### [The problem]
Reproduce every entry exactly and leave its pictures out.

[Data shown Boundary: Start]

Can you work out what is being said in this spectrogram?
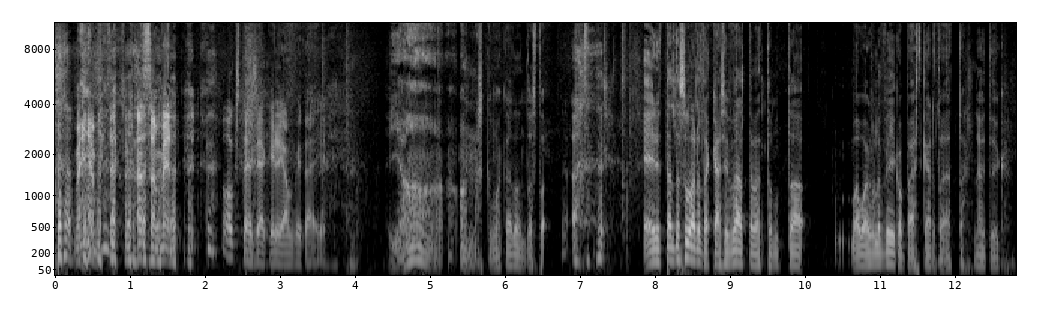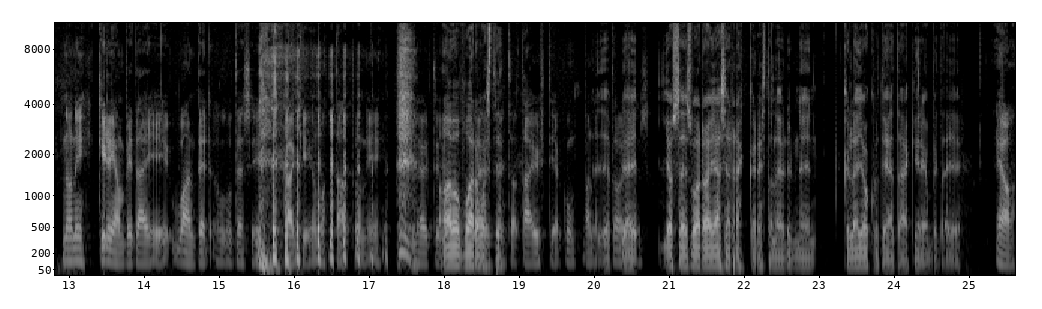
meidän pitäisi kanssa mennä. Onko teillä siellä kirjanpitäjiä? Jaa, annas kun mä katson tosta. Ei nyt tältä suoralta käsin välttämättä, mutta mä voin sulle viikon päästä kertoa, että löytyykö. No niin, kirjanpitäjiä, wanted, lutesi, kaikki ilmoittautuu, niin löytyy, Aivan varmasti. löytyy tota, yhtiökumppanit Ja, ja jos ei suoraan jäsenrekkarista löydy, niin kyllä joku tietää kirjanpitäjiä. Joo.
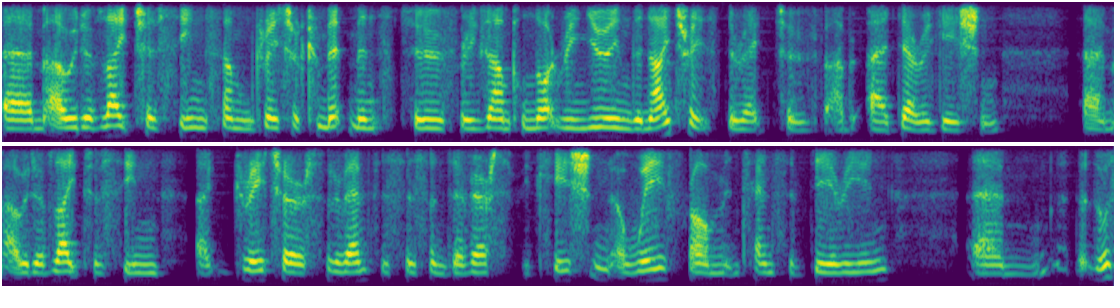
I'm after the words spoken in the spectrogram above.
Um, I would have liked to have seen some greater commitments to, for example, not renewing the nitrates directive uh, derogation. Um, I would have liked to have seen a greater sort of emphasis on diversification away from intensive dairying. Um, those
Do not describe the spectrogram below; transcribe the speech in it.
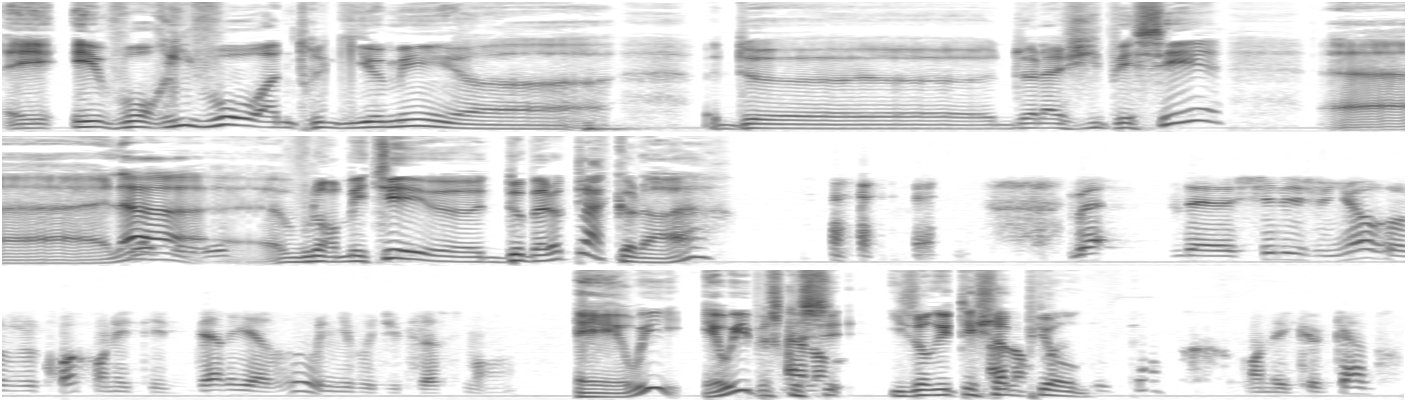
et et vos rivaux entre guillemets de de la JPC là vous leur mettiez deux belles claques là hein ben, de- Chez les juniors, je crois qu'on était derrière eux au niveau du classement. Eh oui, eh oui, parce que Alors- ils ont été Alors, champions. on n'est que 4.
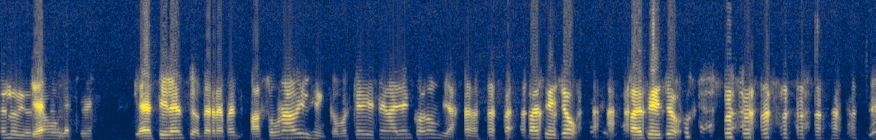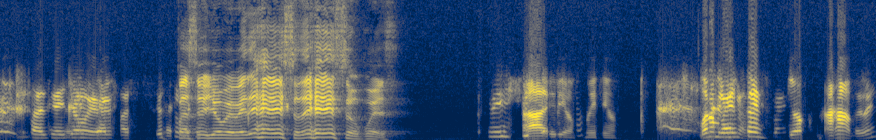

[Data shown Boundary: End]

### [Solution to this exercise]
Can you work out what is being said in this spectrogram?
meidän pitäisi kanssa mennä. Onko teillä siellä kirjanpitäjiä? Jaa, annas kun mä katson tosta. Ei nyt tältä suoralta käsin välttämättä, mutta mä voin sulle viikon päästä kertoa, että löytyykö. No niin, kirjanpitäjiä, wanted, lutesi, kaikki ilmoittautuu, niin löytyy, Aivan varmasti. löytyy tota, yhtiökumppanit Ja, ja jos ei suoraan jäsenrekkarista löydy, niin kyllä joku tietää kirjanpitäjiä. Joo.
I'm after the words spoken in the spectrogram above.
Um, I would have liked to have seen some greater commitments to, for example, not renewing the nitrates directive uh, derogation. Um, I would have liked to have seen a greater sort of emphasis on diversification away from intensive dairying. Um, those
Do not describe the spectrogram below; transcribe the speech in it.
et et vos rivaux entre guillemets de de la JPC là vous leur mettiez deux belles claques là hein ben, de- Chez les juniors, je crois qu'on était derrière eux au niveau du classement. Eh oui, eh oui, parce que Alors- ils ont été Alors, champions. on n'est que 4.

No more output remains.